Attention to user experience isn’t just for website development. Membership teams that think like their members and step into their shoes get better retention results. A new guide offers some UX tips and tricks to use during a member’s renewal period.
Recently, I had to create a website from scratch. I’m getting married next year, and I needed to build an event site that explains the details for our guests before the big day. While I love to lament wedding planning, I enjoyed this exercise because it allowed me to wear my user-experience (UX) hat, something membership teams might want to try on.
For those new to UX, it’s an iterative design process that teams use to create websites and other digital experiences that are easy for users to navigate and provide meaningful and relevant information. Before my site launch, I used several UX principles—creating a clear hierarchy of pages, keeping the language consistent and concise, and making use of attention-grabbing images and headlines.
But most importantly, I reached out to a few family members with different backgrounds to test the site before it went live. Their feedback was incredibly valuable and helped me improve everything from link and navigation elements to smaller copy and design choices.
If you’re not using UX, studying up on some basics could result in more positive member experiences. It forces you to put yourself in your members’ shoes—and a member-first mindset puts you in the best position to improve your most important membership metrics, says Matthew Mantione, CAE, vice president of membership, marketing, and sales at the Transportation Intermediaries Association.

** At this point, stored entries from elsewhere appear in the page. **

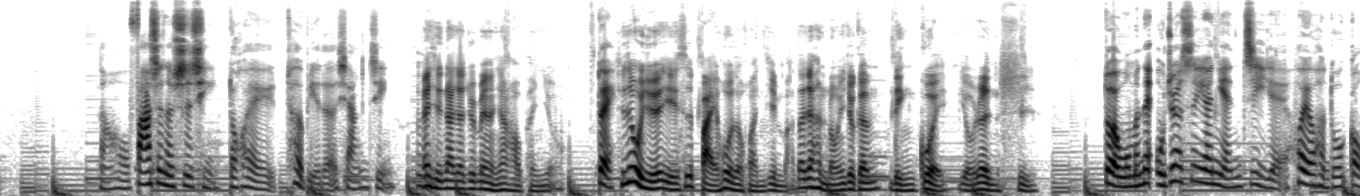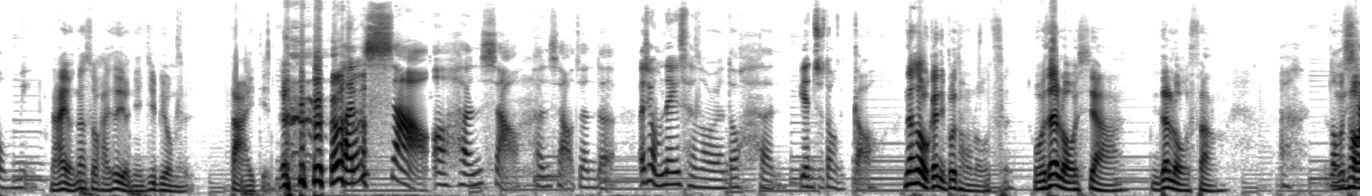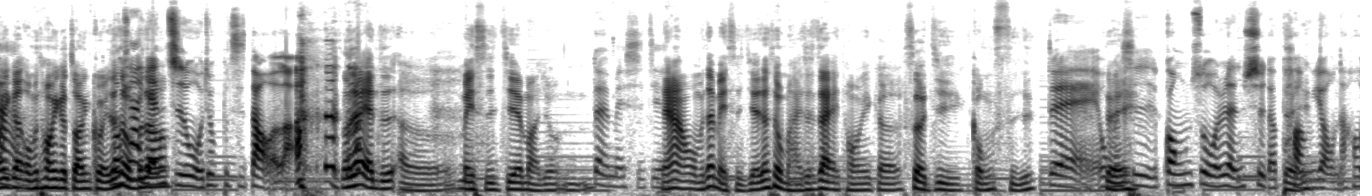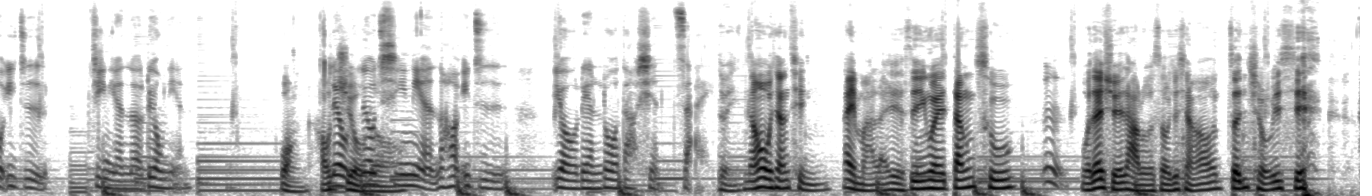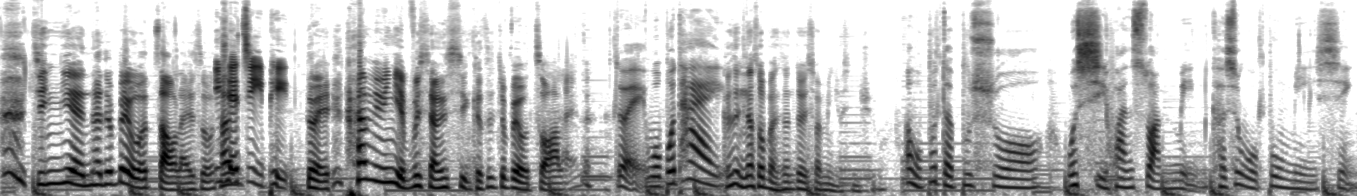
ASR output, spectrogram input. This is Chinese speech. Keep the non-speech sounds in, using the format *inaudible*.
然后发生的事情都会特别的相近，那其实大家就变得很像好朋友。对，其实我觉得也是百货的环境吧，大家很容易就跟临柜有认识。对我们那，我觉得是因为年纪耶，会有很多共鸣。哪有？那时候还是有年纪比我们大一点的，很少 *laughs* 哦，很少很少，真的。而且我们那一层楼人都很颜值都很高。那时候我跟你不同楼层，我在楼下，你在楼上。我们同一个，我们同一个专柜，但是我不知道颜值，我就不知道了啦。*laughs* 楼下颜值，呃，美食街嘛，就嗯，对，美食街。等下，我们在美食街，但是我们还是在同一个设计公司。对，我们是工作认识的朋友，然后一直几年了，六年，哇，好久，六六七年，然后一直有联络到现在。对，然后我想请艾玛来，也是因为当初，嗯，我在学塔罗的时候，就想要征求一些。*laughs* 经验，他就被我找来说一些祭品。对，他明明也不相信，可是就被我抓来了。对，我不太。可是你那时候本身对算命有兴趣吗？哦，我不得不说，我喜欢算命，可是我不迷信。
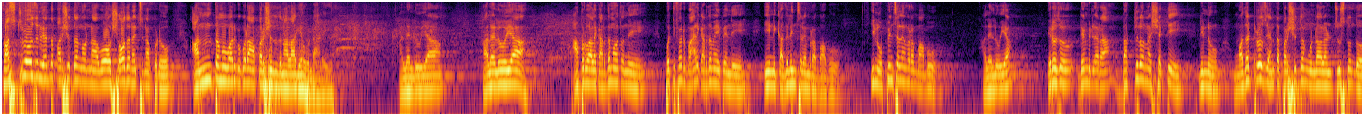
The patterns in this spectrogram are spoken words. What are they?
ఫస్ట్ రోజు నువ్వు ఎంత పరిశుద్ధంగా ఉన్నావో శోధన వచ్చినప్పుడు అంతము వరకు కూడా ఆ పరిశుద్ధతను అలాగే ఉండాలి. హలలుయా హలలుయా అప్పుడు వాళ్ళకి అర్థమవుతుంది పొత్తిఫర్ భార్యకి అర్థమైపోయింది ఈయన్ని కదిలించలేమురా బాబు ఈయన ఒప్పించలేమురా బాబు. హలలుయా ఈరోజు దేని బిడ్డారా భక్తిలో ఉన్న శక్తి నిన్ను మొదటి రోజు ఎంత పరిశుద్ధంగా ఉండాలని చూస్తుందో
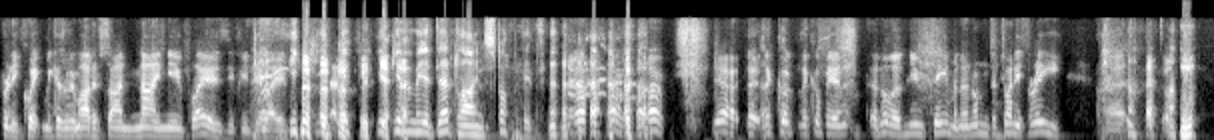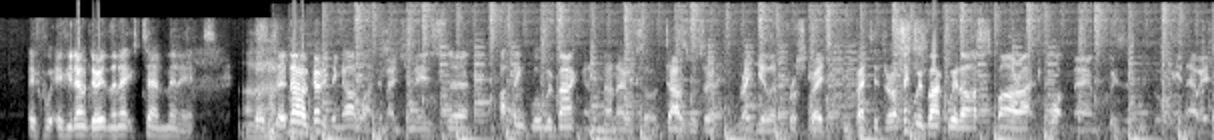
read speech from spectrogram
pretty quick because we might have signed nine new players if you delay. it. You've given me a deadline. Stop it. yeah, I know. yeah, there, there could there could be an, another new team and an under twenty three uh, setup. If if you don't do it in the next ten minutes. But uh, no, the only thing I'd like to mention is uh, I think we'll be back, and I know sort of Daz was a regular frustrated competitor. I think we're back with our Sparak lockdown quizzes before you know it.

“We all think and develop strategy with [the member] in mind, which ultimately supports the two big R’s—recruitment and retention,” he says. “This mindset—or a shift to it, if you don’t have it— will undoubtedly open up new doors and new ways of thinking, and challenge your staff to be more creative in how [they] deliver value that results in the retention of members.”
Recently, Marketing General Incorporated (MGI) released a Membership Renewal Guide that provides a UX framework for renewals. Here are three key takeaways from the guide:
Create attention-grabbing subject lines and offers. If you’re not already testing subject lines in renewal emails, start doing it now. MGI says associations can improve open rates by more than 50 percent if they conduct subject line tests. This testing tool from CoSchedule is an easy way to rate and review the quality of your next subject line.
The MGI guide also recommends using clear and urgent call-to-action messages for renewals, and the earlier you start this process, the better. One tactic that MGI suggests is the “early bird” offer, which gives members a slight dues discount in exchange for an earlier renewal.
Offer multiple forms of payment. Access and equity are two important considerations built into UX testing, and these principles are essential for dues payments. Whereas one member might prefer a plan that allows them to pay in installments, especially if they pay out of pocket, another member who is strapped for time might find it better to renew through an automatic and recurring credit card payment. The MGI guide suggests surveying members first about payment preferences or giving at least a few options for immediate or staggered payments.
Audit the renewal cycle and add grace periods. A recent Collaborate discussion [ASAE member log-in required] highlighted the importance of analyzing the renewal cycle with a recurring audit. An audit may reveal pain points or unnecessary steps that bog down members in the renewal cycle.
If you don’t already have a renewal schedule built, the MGI guide outlines a 16-month schedule that associations can use to map out when and how they engage. And for members who lapse, consider adding a grace period of two to three months. That’s the average grace period most associations offer, according to the guide, and it correlates with overall renewal rates of 80 percent or more.